At the end of 1990, the Republic of Poland comprised 312,683 square kilometers, and was inhabited by 38.5 million people, 29 percent of whom were below 18 years of age. There are 808 towns and 2,128 communes, with 40 percent of the population living in rural areas. Administratively, Poland is divided into 49 voievodships (provinces) varying in size from 250,000 to more than three million inhabitants, with communes as the second tier. A division of the country into 12- 14 regions with counties as the second tier is currently contemplated.

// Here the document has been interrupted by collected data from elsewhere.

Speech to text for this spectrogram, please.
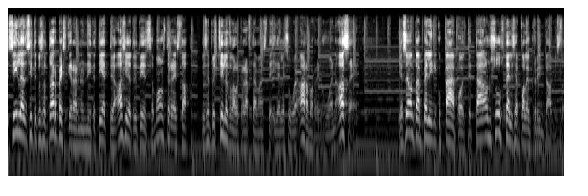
sillä, sitten kun sä oot tarpeeksi kerännyt niitä tiettyjä asioita tietyistä monstereista, niin sä pystyt sillä tavalla craftamaan sitten itselle uuden armorin, uuden aseen. Ja se on tämän pelin niinku pääpointti. Tää on suhteellisen paljon grindaamista.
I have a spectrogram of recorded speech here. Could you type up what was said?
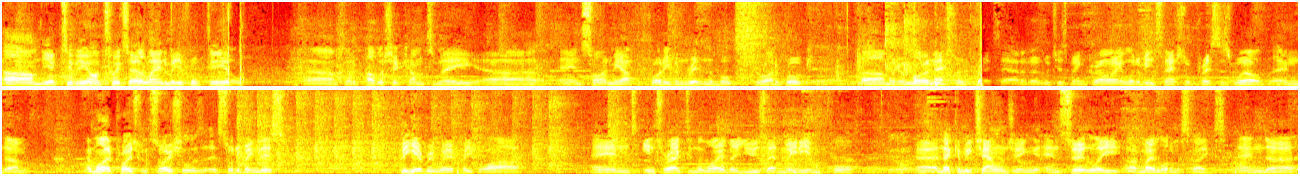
Um, the activity on Twitter landed me a book deal. Um, so the publisher come to me uh, and signed me up before I'd even written the book to write a book. Um, I got a lot of national press out of it, which has been growing, a lot of international press as well. And and my approach with social has, has sort of been this: be everywhere people are, and interact in the way they use that medium for. Uh, and that can be challenging, and certainly I've made a lot of mistakes. And uh,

The Constitution promulgated in 1952 guarantees all citizens free health care. Today, more than 99 percent of the population is covered by state health insurance. The legal, administrative and financial responsibility for health policy and the organization of public health and medical care is in the hands of the Ministry of Health and Social Welfare.

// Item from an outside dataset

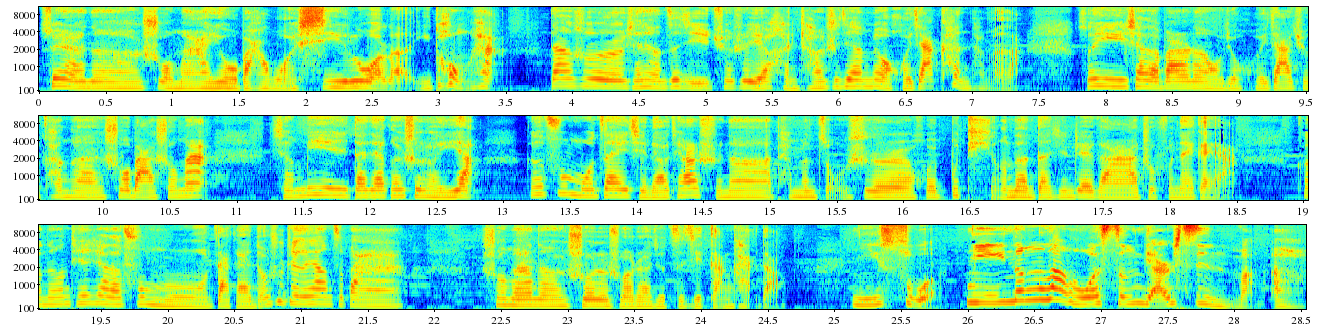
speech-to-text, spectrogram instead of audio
虽然呢，是我妈又把我奚落了一通哈，但是想想自己确实也很长时间没有回家看他们了，所以下了班呢，我就回家去看看瘦爸瘦妈。想必大家跟瘦瘦一样，跟父母在一起聊天时呢，他们总是会不停的担心这个啊，嘱咐那个呀。可能天下的父母大概都是这个样子吧。瘦妈呢，说着说着就自己感慨道：“你说你能让我省点心吗？啊？”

Health care services are integrated, with the health care district forming the basic structural unit for serving the residents of a given territory. Health care is provided at various levels: community, province, regional and national. At the community level, primary health care is integrated with the hospital in what is known as an Integrated Health Care Center (ZOZ). The typical ZOZ covers roughly the territory of the commune or district, but its function is not limited by the administrative division of the country. The ZOZ serves small towns, their surrounding villages, and neighborhoods or districts in cities with populations from 30,000 to 150,000 or more. These are subdivided into reyons of 3,000 to 5,000 inhabitants, who are served by a local primary health care clinic. In addition to ambulatory services, and general, specialized and emergency services, the ZOZ hospital contains at least four specialty wards: internal medicine, surgery, pediatrics, and obstetrics/gynecology. The director of the ZOZ has the